“The truth of the matter is we, as manufacturers, need to be sure that the correct information is being circulated and that the proper means of disposal are made easily accessible for people. Our packaging and instruction sheets inform consumers of the proper ways to dispose of the bulbs. The fact remains that the positive benefits of compact fluorescent bulbs to the environment greatly outweigh the negative,” says David Zizzi, director of product development for Lithona Lighting.
Education is the key to making an informed decision when it comes to purchasing a light fixture. The use of CFLs in our lighting fixtures reduces electricity consumption thus reducing mercury emissions overall, and saves money on energy costs in the long term. Once you know proper safety measures for disposing of a CFL, you can confidently choose an energy-efficient lighting fixture.
|Proper Disposing of Compact Fluorescent Bulbs|
|1. Open a window and leave the room for 15 minutes or more.|
|2. Carefully scoop up the fragments and powder with stiff paper or cardboard and place them in a sealed plastic bag.|
|3. Use disposable rubber gloves, if available (i.e., do not use bare hands). Wipe the area clean with damp paper towels or disposable wet wipes and place them in the plastic bag.|
|4. Do not use a vacuum or broom to clean up the broken bulb on hard surfaces.|
|5. Place all cleanup materials in a second sealed plastic bag.|
|6. Place the first bag in a second sealed plastic bag and put it in the outdoor trash container or in another outdoor protected area for the next normal trash disposal.|
Note: Some states prohibit such trash disposal and require that broken and unbroken lamps be taken to a local recycling center.
|7. Wash your hands after disposing of the bag. If a fluorescent bulb breaks on a rug or carpet:|
1. First, remove all materials you can without using a vacuum cleaner, following the steps above. Sticky tape (such as duct tape) can be used to pick up small pieces and powder.

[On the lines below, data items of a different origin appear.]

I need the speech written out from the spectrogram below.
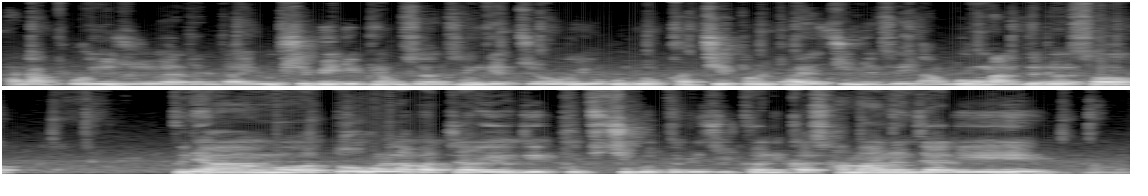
하나 보여줘야 된다. 60일 이평선 생겼죠. 요거도 같이 돌파해주면서 양봉 만들어서 그냥 뭐 또 올라봤자 여기 부딪히고 떨어질 거니까 4만원짜리 어,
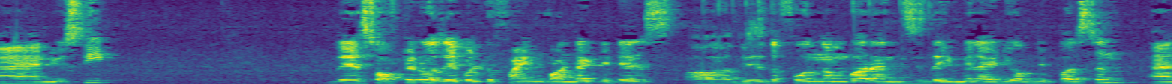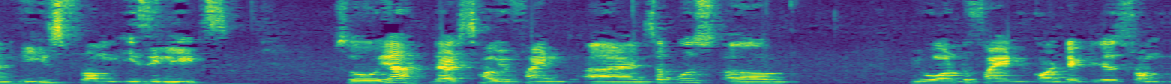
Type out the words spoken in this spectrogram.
and you see the software was able to find contact details. Uh, this is the phone number and this is the email id of the person and he is from EasyLeadz. So yeah that's how you find and suppose um, you want to find contact details from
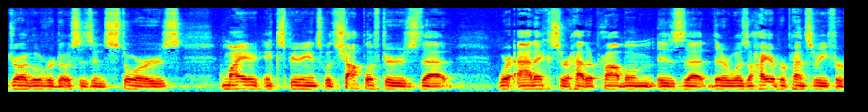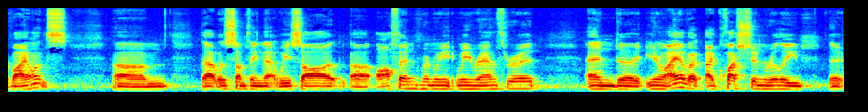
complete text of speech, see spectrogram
drug overdoses in stores. My experience with shoplifters that were addicts or had a problem is that there was a higher propensity for violence. Um, that was something that we saw uh, often when we, we ran through it. And uh, you know, I have a, a question really uh,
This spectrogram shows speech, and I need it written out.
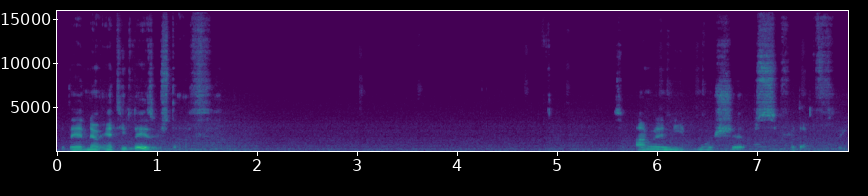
but they had no anti-laser stuff. So I'm going to need more ships for that fleet.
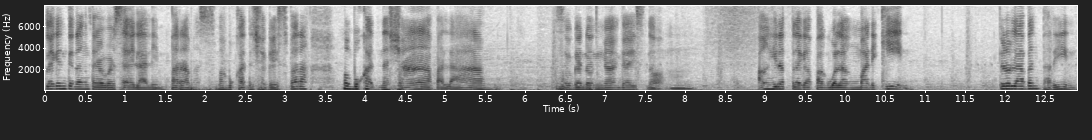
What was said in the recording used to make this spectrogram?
lagyan ko ng tire wires sa ilalim para mas mabukad na siya guys. Para mabukad na siya pala. So ganun nga guys no. Mm. Ang hirap talaga pag walang mannequin. Pero laban pa rin.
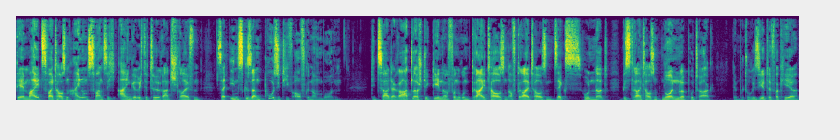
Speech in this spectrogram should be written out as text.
Der im Mai 2021 eingerichtete Radstreifen sei insgesamt positiv aufgenommen worden. Die Zahl der Radler stieg demnach von rund 3000 auf 3600 bis 3900 pro Tag. Der motorisierte Verkehr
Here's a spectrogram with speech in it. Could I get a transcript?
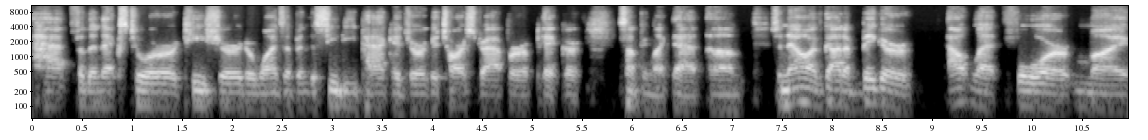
hat for the next tour or a t-shirt or winds up in the cd package or a guitar strap or a pick or something like that um, so now i've got a bigger outlet for my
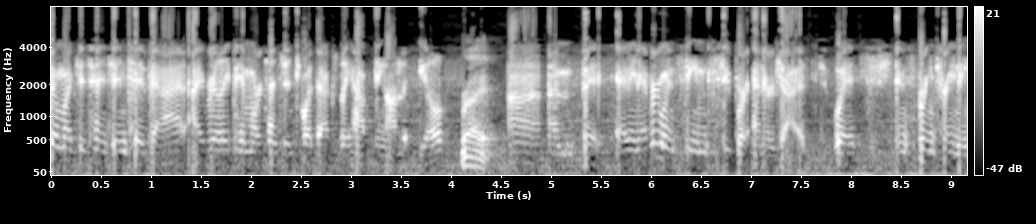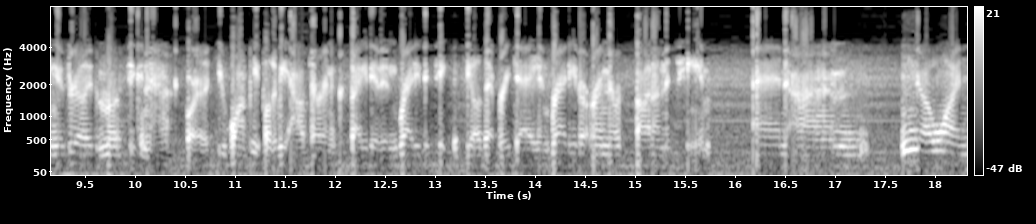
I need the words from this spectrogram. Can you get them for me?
so much attention to that. I really pay more attention to what's actually happening on the field. Right. Um, but I mean, everyone seems super energized, which in spring training is really the most you can ask for. Like, you want people to be out there and excited and ready to take the field every day and ready to earn their spot on the team. And um, no one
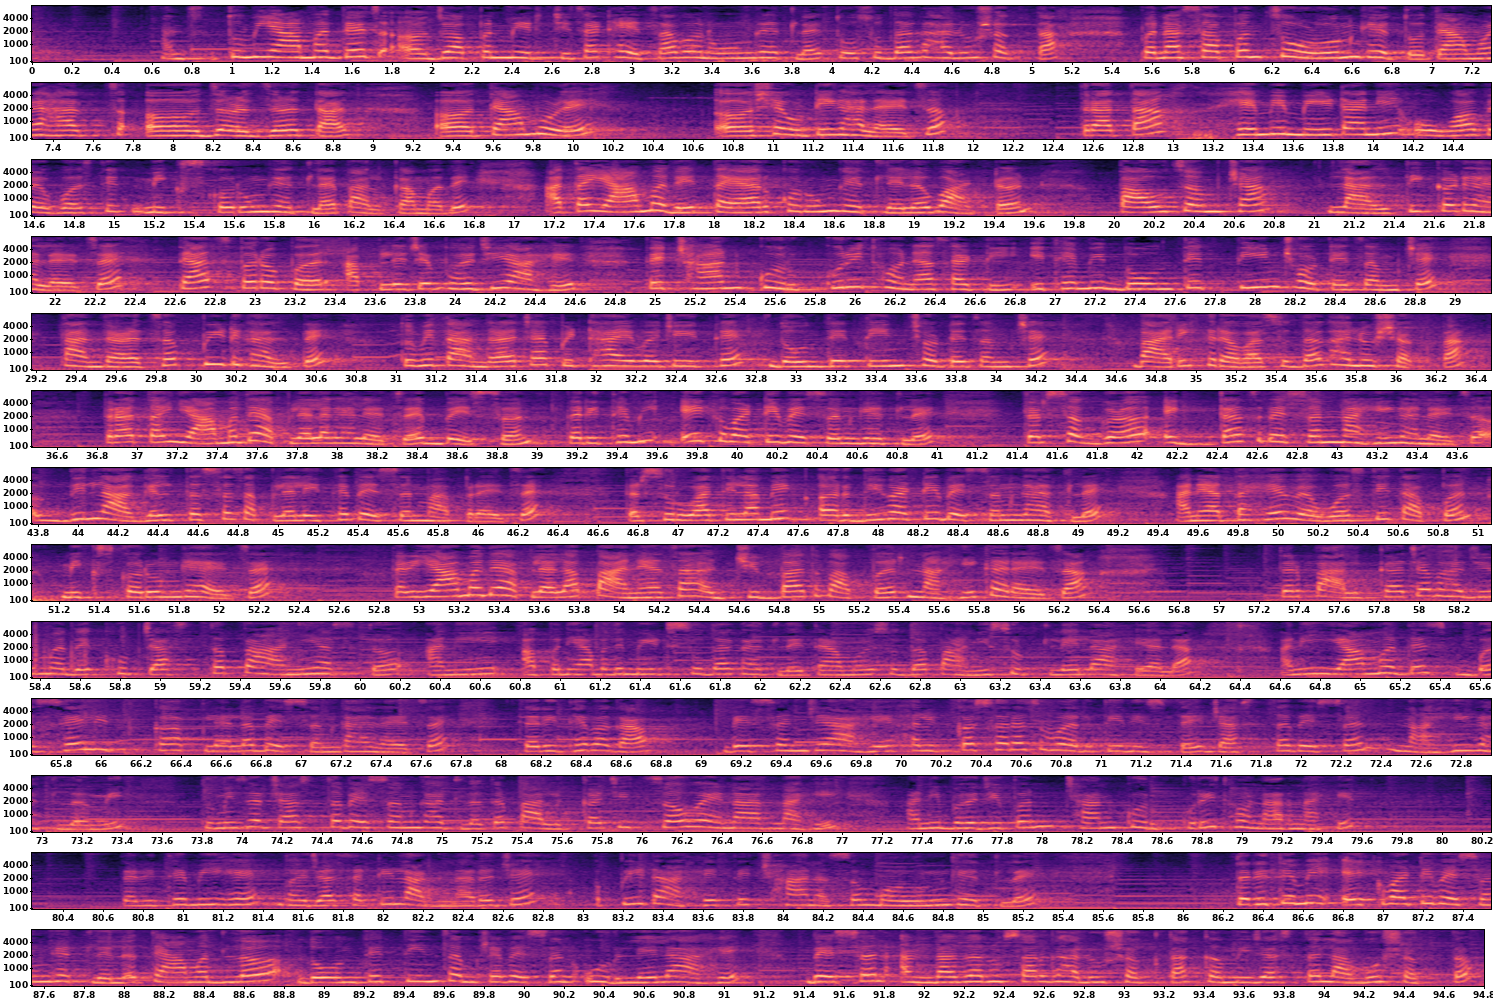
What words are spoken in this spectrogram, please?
तुम्ही यामध्येच जो आपण मिरचीचा ठेचा बनवून घेतलाय तो सुद्धा घालू शकता. पण असं आपण चोळून घेतो त्यामुळे हात जळजळतात. त्यामुळे शेवटी घालायचं. तर आता हे मी मीठ आणि ओवा व्यवस्थित मिक्स करून घेतला आहे पालकामध्ये. आता यामध्ये तयार करून घेतलेलं वाटण पाव चमचा लाल तिखट घालायचं आहे त्याचबरोबर आपले जे भजी आहेत ते छान कुरकुरीत होण्यासाठी इथे मी दोन ते तीन छोटे चमचे तांदळाचं पीठ घालते. तुम्ही तांदळाच्या पिठाऐवजी इथे दोन ते तीन छोटे चमचे बारीक रवासुद्धा घालू शकता. तर आता यामध्ये आपल्याला घालायचं आहे बेसन. तर इथे मी एक वाटी बेसन घेतलंय. तर सगळं एकदाच बेसन नाही घालायचं. अगदी लागेल तसंच आपल्याला इथे बेसन वापरायचं आहे तर सुरुवातीला मी एक अर्धी वाटी बेसन घातलं आहे आणि आता हे व्यवस्थित आपण मिक्स करून घ्यायचं आहे तर यामध्ये आपल्याला पाण्याचा अजिबात वापर नाही करायचा. तर पालकाच्या भाजीमध्ये खूप जास्त पाणी असतं आणि आपण यामध्ये मीठसुद्धा घातले त्यामुळे सुद्धा पाणी सुटलेलं आहे याला. आणि यामध्येच बसेल इतकं आपल्याला बेसन घालायचं आहे तर इथे बघा बेसन जे आहे हलकसरच वरती दिसते जास्त बेसन नाही घातलं मी. तुम्ही जर जास्त बेसन घातलं तर पालकाची चव येणार नाही आणि भजी पण छान कुरकुरीत होणार नाहीत. तर इथे मी हे भज्यासाठी लागणारं जे पीठ आहे ते छान असं मळून घेतलं आहे तर इथे मी एक वाटी बेसन घेतलेलं. त्यामधलं दोन ते तीन चमचे बेसन उरलेलं आहे. बेसन अंदाजानुसार घालू शकता कमी जास्त लागू शकतं.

2. If vacuuming is needed after all visible materials are removed, vacuum the area where the bulb was broken, remove the vacuum bag (or empty and wipe the canister) and put the bag or vacuum debris in two sealed plastic bags in the outdoor trash or protected outdoor location for normal disposal.